As the Federal Reserve has embarked on QE Infinity, which has increased bank reserves by over $1.1 trillion—equal to 67 percent—the fear of inflation arises. Some argue that there was no notable inflation from 2009 to 2019, even though the Fed increased bank reserves by $3.2 trillion (379 percent) via QE 1-3. Over the last decade, the Consumer Price Index rose by just 1.8 percent per annum. However, this does not mean that there was no inflation, which is defined as the average price increase of all—not just consumer—prices in the economy.
While consumer prices increased only modestly, asset prices showed notable inflation. Thus, unlike in the 1970s, when asset values languished and consumer prices soared in response to monetary expansion, the most recent decade was marked by asset price inflation and muted consumer price inflation.
Who benefits and who doesn’t?
The dynamics of asset price inflation in a world of low consumer price inflation merit understanding. The rise in asset prices benefits those who already own assets but bestows no benefit on those who do not. Those who do not already own assets fall into three nonmutually exclusive categories: the young, the lower-skilled and the big spenders. Meanwhile, those who already own assets are generally comprised of the negative of these categories: the older, the higher-skilled and the savers.
A world of asset price inflation with little consumer price inflation does not rob nonasset owners of day-to-day purchasing power but does severely challenge their ability to acquire assets (e.g., single-family homes). Meanwhile, the day-to-day purchasing power of asset owners is unchanged, while their ability to accumulate wealth increases. It also allows owners to selectively liquidate assets to invest in human capital, and particularly their health and the education of their children. This led to substantial price inflation from 2009 to 2019 for these two components of consumer outlays and squeezed many nonasset owners who could no longer afford these items. In short, asset inflation with no notable consumer price inflation widens the wealth gap and effective income inequality.
Food for thought
This will happen again over the coming decade, as the modern banking system—unlike that of the 1970s—is designed to channel money to large capital users rather than consumers. The system is positioned to lend hundreds of millions of dollars for asset-backed loans to investors for buyouts rather than thousands of dollars for small-business and consumer loans. The prices that rise in the face of monetary expansion are those favored by those receiving the money.

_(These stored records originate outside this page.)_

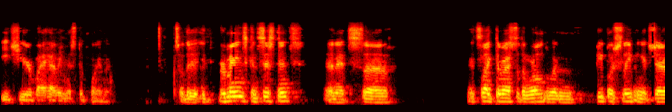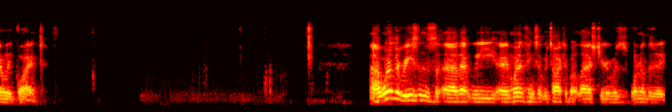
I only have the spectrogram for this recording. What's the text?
each year by having this deployment. So the, it remains consistent and it's, uh, it's like the rest of the world. When people are sleeping, it's generally quiet. Uh, one of the reasons uh, that we, and one of the things that we talked about last year was one of the,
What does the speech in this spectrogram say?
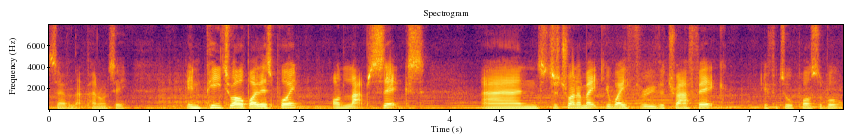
serving that penalty. In P12 by this point, on lap six, and just trying to make your way through the traffic, if at all possible.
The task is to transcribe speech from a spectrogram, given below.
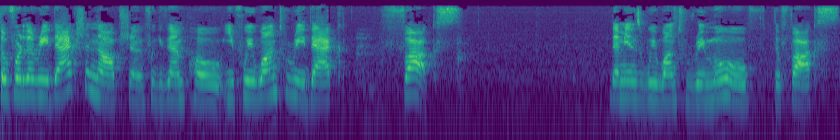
So for the redaction option, for example, if we want to redact Fox, that means we want to remove the Fox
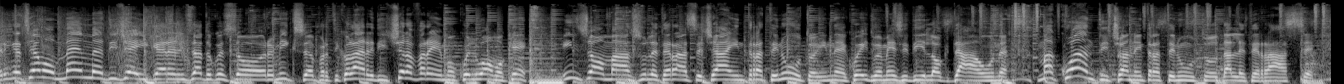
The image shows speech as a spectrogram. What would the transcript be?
ringraziamo Mem DJ che ha realizzato questo remix particolare di Ce la faremo, quell'uomo che insomma sulle terrazze ci ha intrattenuto in quei due mesi di lockdown. Ma quanti ci hanno intrattenuto dalle terrazze?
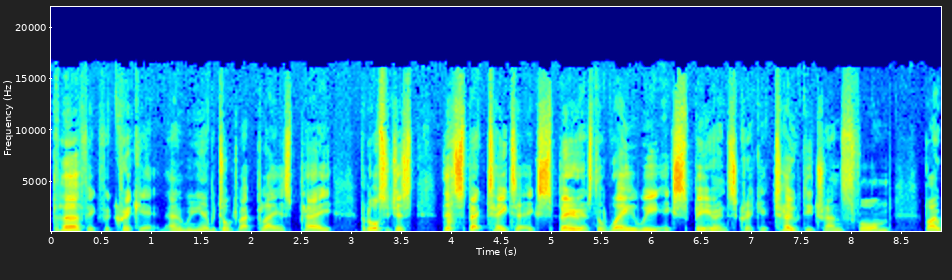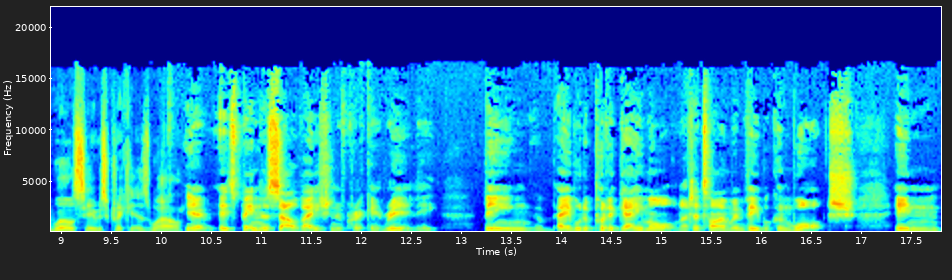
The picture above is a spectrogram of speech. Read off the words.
perfect for cricket. And we, you know, we talked about players' pay, but also just the spectator experience, the way we experience cricket, totally transformed by World Series cricket as well. Yeah, it's been the salvation of cricket, really, being able to put a game on at a time when people can watch in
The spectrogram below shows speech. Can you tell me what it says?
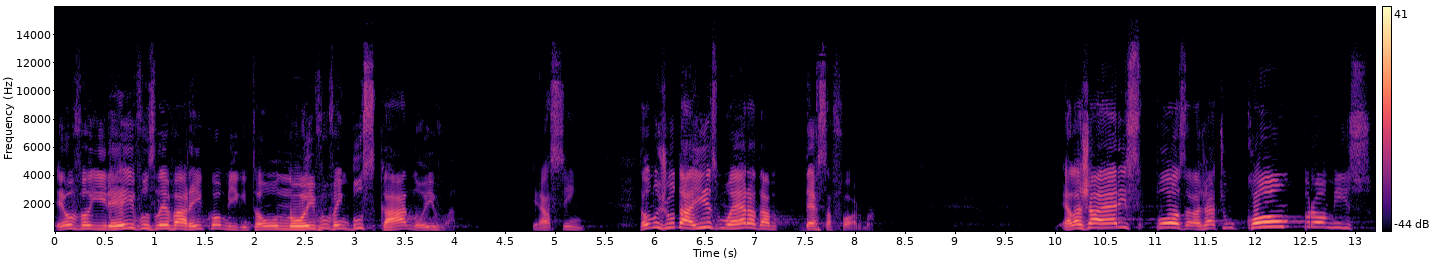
eu irei e vos levarei comigo. Então, o noivo vem buscar a noiva. É assim. Então, no judaísmo era da, dessa forma. Ela já era esposa, ela já tinha um compromisso.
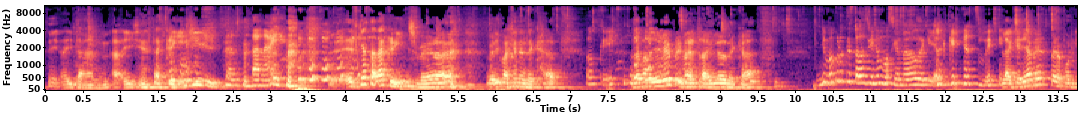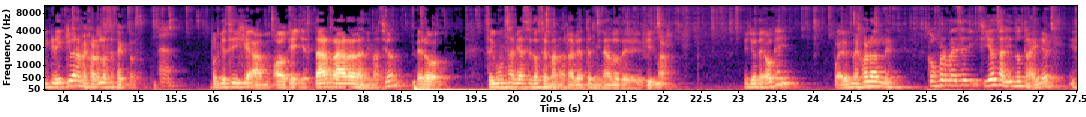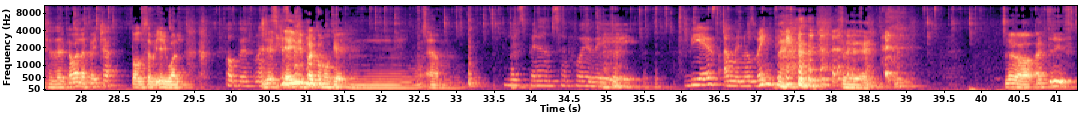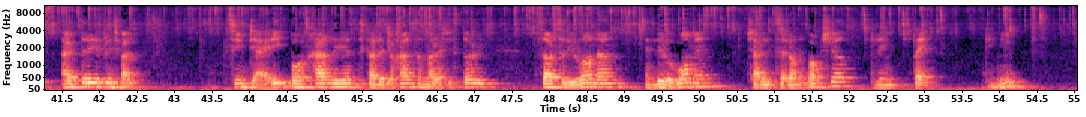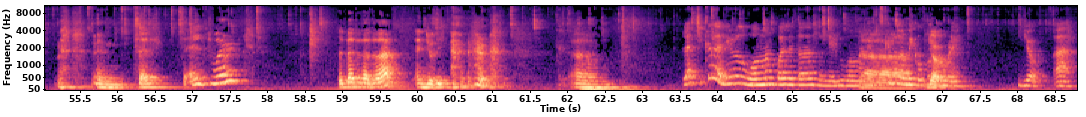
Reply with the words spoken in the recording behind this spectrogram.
ay, tan, ay, tan cringy. Tan, tan ahí. Es que hasta da cringe ver, ver imágenes de Cats. ok. O sea, cuando yo vi el primer tráiler de Cats, Yo me acuerdo que estabas bien emocionado de que ya la querías ver. la quería ver, pero porque creí que iban a mejorar los efectos. Ah, Porque sí dije, ah, ok, está rara la animación, pero según sabía hace dos semanas, la habían terminado de filmar. Y yo de, ok, puedes mejorarle. Conforme se siguieron saliendo trailers y se acercaba la fecha, todo se veía igual. Y, y ahí sí fue como que... mm, am, La esperanza fue de 10 a menos 20. sí. Luego, actriz, actriz principal. Cynthia Erivo, Harriet, Scarlett Johansson, Marriage Story, Saoirse Ronan en Little Woman, Charlotte Theron en Bombshell, Rin, Ren, Rini en Self, en Judy. Um, La chica de Little Woman, ¿cuál de todas las Little Woman? es que no Ah, lo ubico por yo. nombre. Yo. Ah,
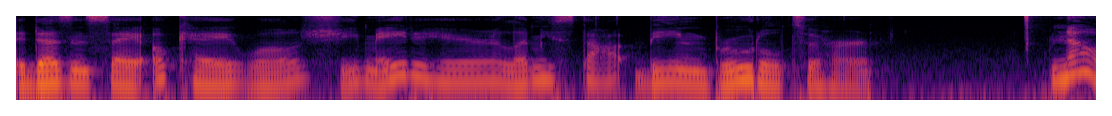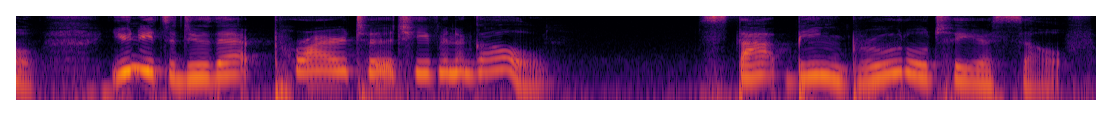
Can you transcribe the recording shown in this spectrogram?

To grasp this simple fact, consider which prices would rise if 100 percent of the QE Infinity injections were given to teens. Streaming services, video games, smartphones, makeup, etc., would see skyrocketing prices as teens poured this newfound money into their preferred items. Meanwhile, the prices of gold, homes, books and senior housing would see little change. In short, inflation over the next decade will be concentrated in investable assets, as that is where banks will disproportionately direct their capital. This means that we expect further cap rate compression over the coming decade.
Dr. Peter Linneman is principal & founder of Linneman Associates and professor emeritus at the University of Pennsylvania Wharton School of Business. Follow Dr. Linneman on Twitter: @P_Linneman